We see no need to enter into any discussion of the failure of the RUTH LAKE to use her radar intelligently by plotting the course of the other vessel, although it would have been prudent to do so. It appears that, even without the course change by the FLYING FOAM, the crossing of the vessels would have been dangerously close, and it does not follow that the collision could necessarily have been averted to the extent of exonerating the RUTH LAKE from faulty navigation. We should also note that, at 0220, the lookout was called back from the bow of the RUTH LAKE and stationed on the wing of the bridge. Perhaps he could see better, and perhaps he could not, but at least he was 225 feet farther aft. These factors we would mention in detail if the controlling decision rested upon either point. However, with respect to the RUTH LAKE, we prefer to rest the judgment on immoderate speed and no fog signals, all with knowledge of the fact that another vessel was in the area of heavy water traffic. The fault of the FLYING FOAM is obviously clear in that, although fog signals were sounded, the speed was excessive with no operable radar, fog, and limited visibility, combined with a course change only 4 minutes prior to the collision, which change was not accompanied by any signal.
We know, of course, that the "visible distance" rule of "moderate speed" should not be applied blindly, but where there is knowledge, either actual or constructive, of the presence of other vessels in the vicinity -- actual knowledge of the RUTH LAKE and constructive knowledge of the FLYING FOAM -- with the limited visibility here shown, the speed may well be immoderate regardless of whether the "visible distance" test of moderate speed is applicable or not. Gertrude Parker, Inc. v. Abrams, 178 F.2d 259, 264 (1 Cir. 1949).
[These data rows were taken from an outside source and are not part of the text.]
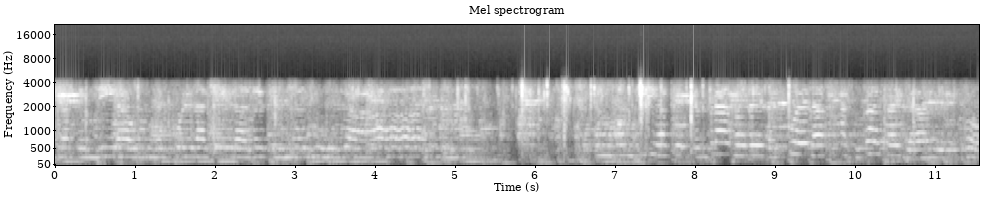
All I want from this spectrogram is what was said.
que atendía una escuela que era de primer lugar. Un buen día que temprano de la escuela a su casa ya llegó.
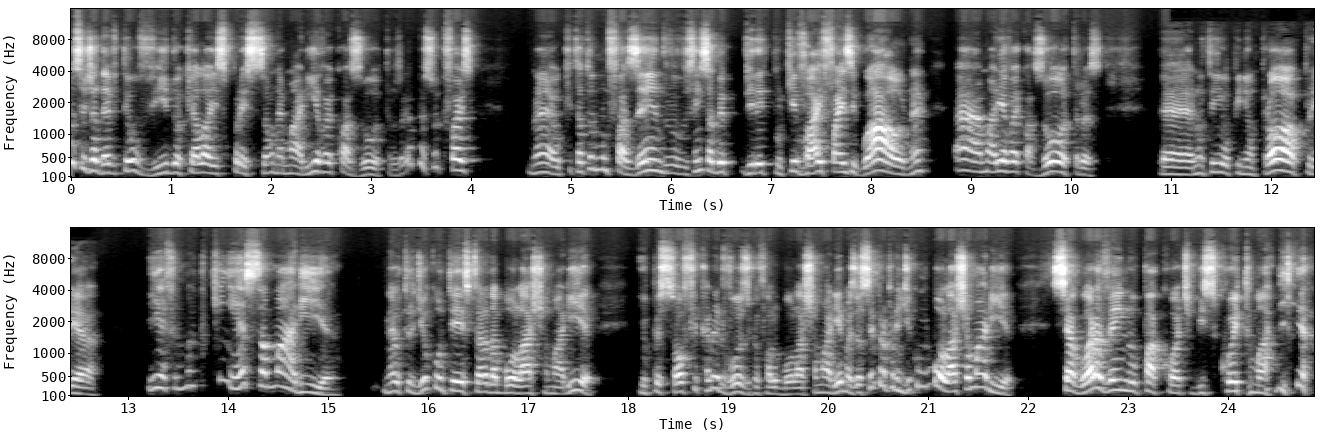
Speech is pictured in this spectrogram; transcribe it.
Você já deve ter ouvido aquela expressão, né? Maria vai com as outras. É a pessoa que faz né, o que está todo mundo fazendo, sem saber direito por que vai, faz igual, né? Ah, Maria vai com as outras, é, não tem opinião própria. E eu falei, mas quem é essa Maria? Né, outro dia eu contei a história da bolacha Maria e o pessoal fica nervoso que eu falo bolacha Maria, mas eu sempre aprendi como bolacha Maria. Se agora vem no pacote biscoito Maria,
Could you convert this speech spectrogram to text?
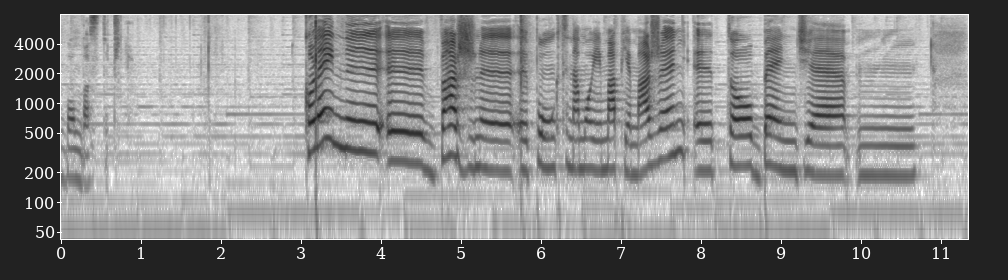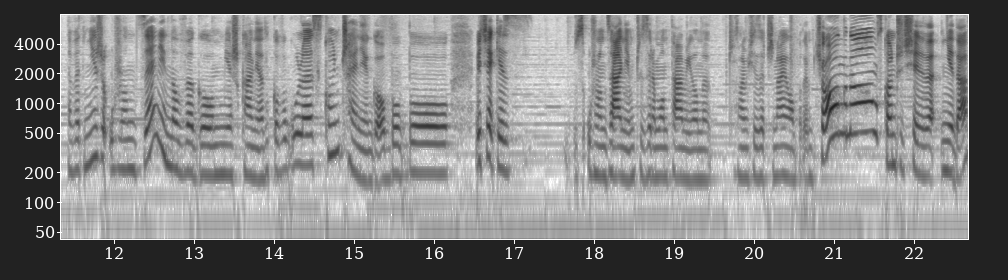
Bombastycznie. Kolejny y, ważny y, punkt na mojej mapie marzeń y, to będzie mm, nawet nie, że urządzenie nowego mieszkania, tylko w ogóle skończenie go, bo, bo wiecie, jak jest z urządzaniem czy z remontami, one czasami się zaczynają, a potem ciągną, skończyć się nie da- nie da.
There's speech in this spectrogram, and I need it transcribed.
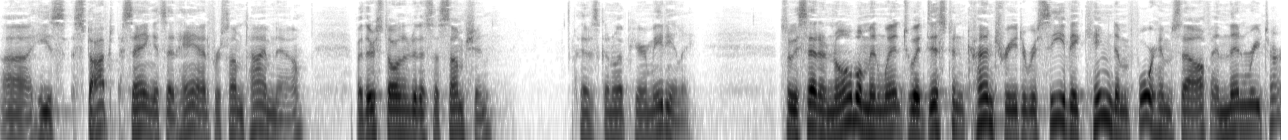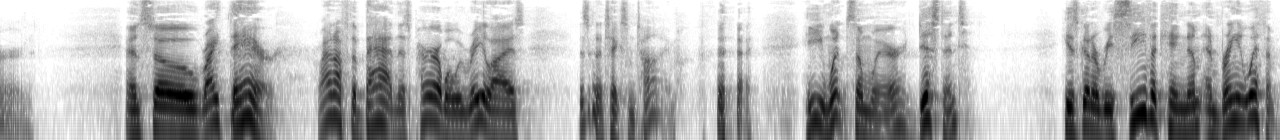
Uh, he's stopped saying it's at hand for some time now, but they're still under this assumption that it's going to appear immediately. So he said, A nobleman went to a distant country to receive a kingdom for himself and then return. And so, right there, right off the bat in this parable, we realize this is going to take some time. he went somewhere distant. He's going to receive a kingdom and bring it with him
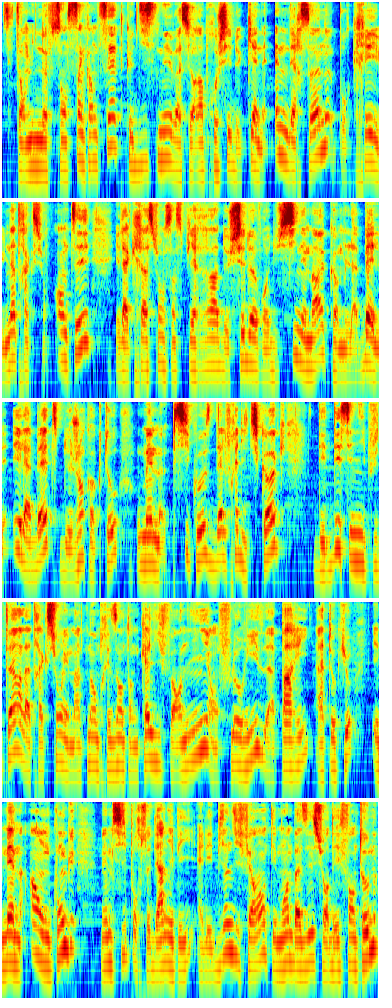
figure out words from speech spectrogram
c'est en 1957 que Disney va se rapprocher de Ken Henderson pour créer une attraction hantée, et la création s'inspirera de chefs-d'œuvre du cinéma comme La Belle et la Bête de Jean Cocteau ou même Psychose d'Alfred Hitchcock. Des décennies plus tard, l'attraction est maintenant présente en Californie, en Floride, à Paris, à Tokyo et même à Hong Kong, même si pour ce dernier pays, elle est bien différente et moins basée sur des fantômes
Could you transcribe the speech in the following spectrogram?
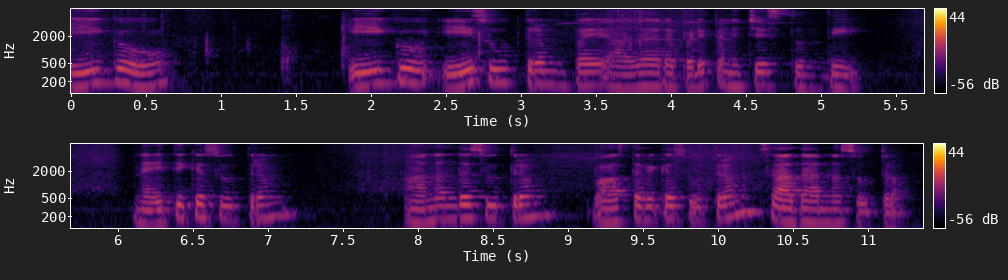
ego ego ఏ సూత్రంపై ఆధారపడి పనిచేస్తుంది? నైతిక సూత్రం ఆనంద సూత్రం వాస్తవిక సూత్రం సాధారణ సూత్రం.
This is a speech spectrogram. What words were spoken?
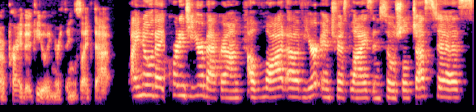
a private viewing or things like that. I know that according to your background, a lot of your interest lies in social justice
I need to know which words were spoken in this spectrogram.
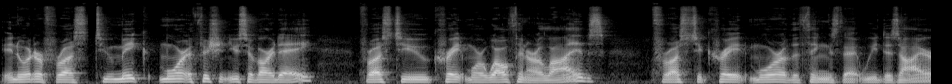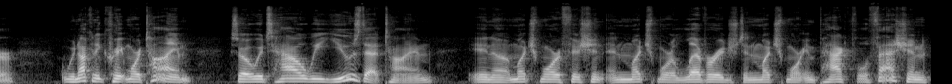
in order for us to make more efficient use of our day, for us to create more wealth in our lives, for us to create more of the things that we desire, we're not going to create more time. So it's how we use that time in a much more efficient and much more leveraged and much more impactful fashion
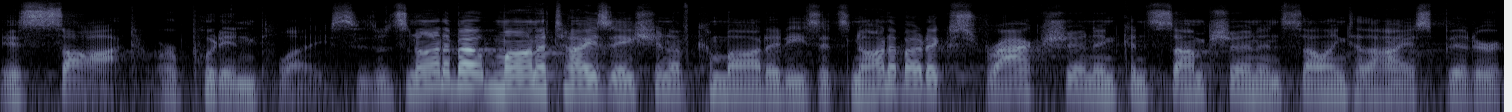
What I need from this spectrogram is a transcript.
is sought or put in place. It's not about monetization of commodities, it's not about extraction and consumption and selling to the highest bidder,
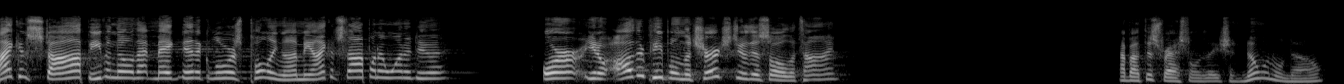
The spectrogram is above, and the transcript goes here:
I can stop, even though that magnetic lure is pulling on me. I can stop when I want to do it. Or, you know, other people in the church do this all the time. How about this rationalization? No one will know.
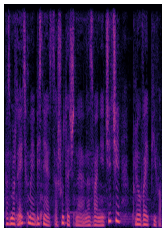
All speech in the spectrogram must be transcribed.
Возможно, этим и объясняется шуточное название чичи – плевое пиво.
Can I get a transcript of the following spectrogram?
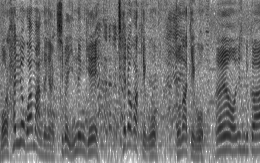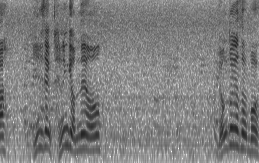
뭘 하려고 하면 안 돼. 그냥 집에 있는 게 체력 아끼고 돈 아끼고. 아유 어디십니까? 인생 되는 게 없네요. 명동에서 뭐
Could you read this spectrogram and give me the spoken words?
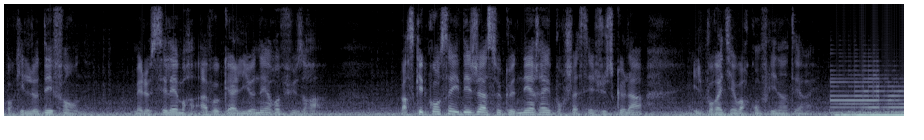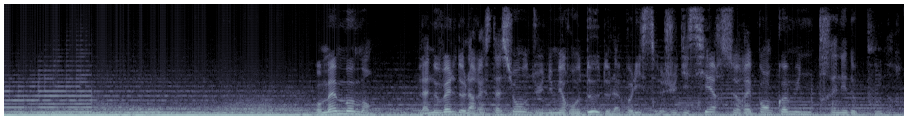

A decree may be presented dividing the damages and referring the matter to a commissioner for an appropriate reference, allowing a reasonable time, not exceeding 120 days, for the parties to attempt to agree upon the total damage.
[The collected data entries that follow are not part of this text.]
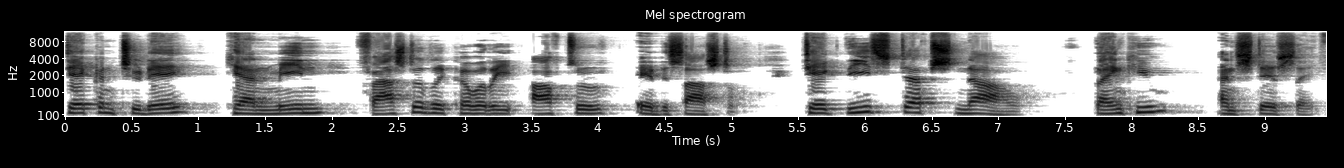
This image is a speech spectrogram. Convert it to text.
taken today can mean faster recovery after a disaster. Take these steps now. Thank you and stay safe.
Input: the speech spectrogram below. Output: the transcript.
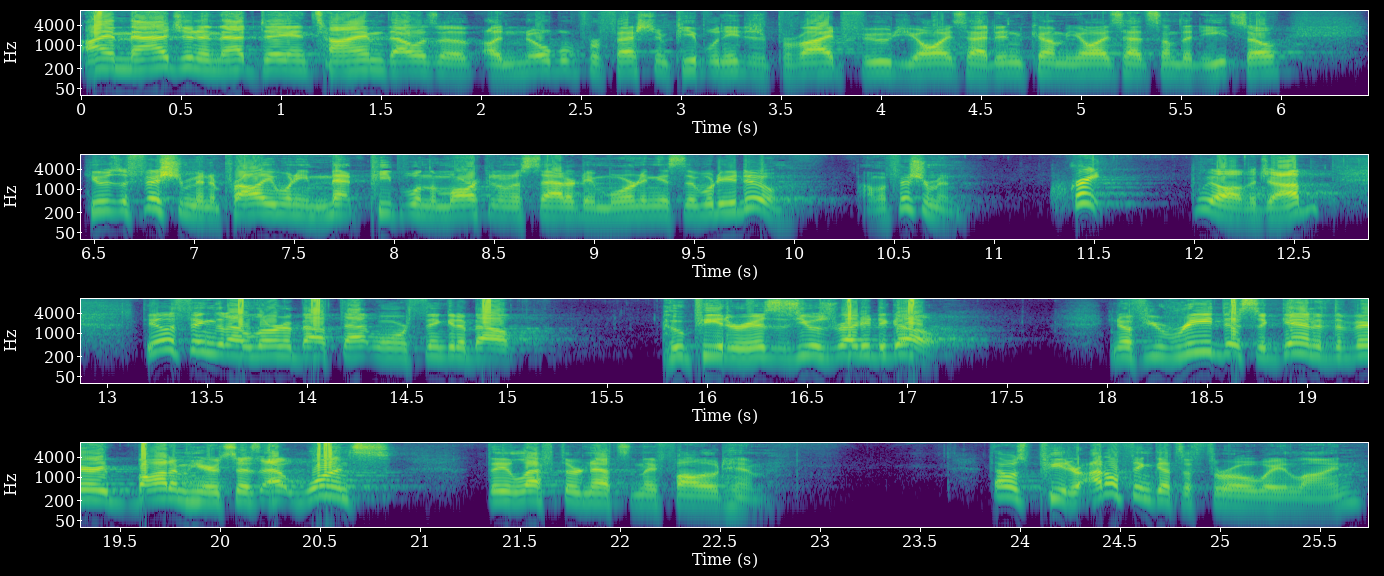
I imagine in that day and time, that was a, a, noble profession. People needed to provide food. You always had income. You always had something to eat. So he was a fisherman. And probably when he met people in the market on a Saturday morning, they said, What do you do? I'm a fisherman. Great. We all have a job. The other thing that I learned about that when we're thinking about who Peter is, is he was ready to go. You know, if you read this again at the very bottom here, it says, At once they left their nets and they followed him. That was Peter. I don't think that's a throwaway line.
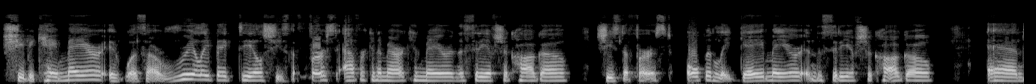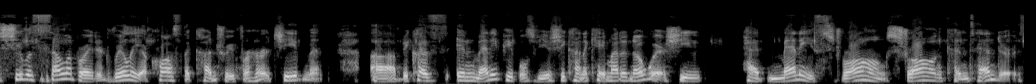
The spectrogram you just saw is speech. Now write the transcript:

1. Captain Ling testified that the gross tonnage was 21,156.14. The post-trial brief of the RUTH LAKE refers to 31,157 gross tons. While we deem the point immaterial, we accept Captain Ling's testimony and assume that counsel are in error.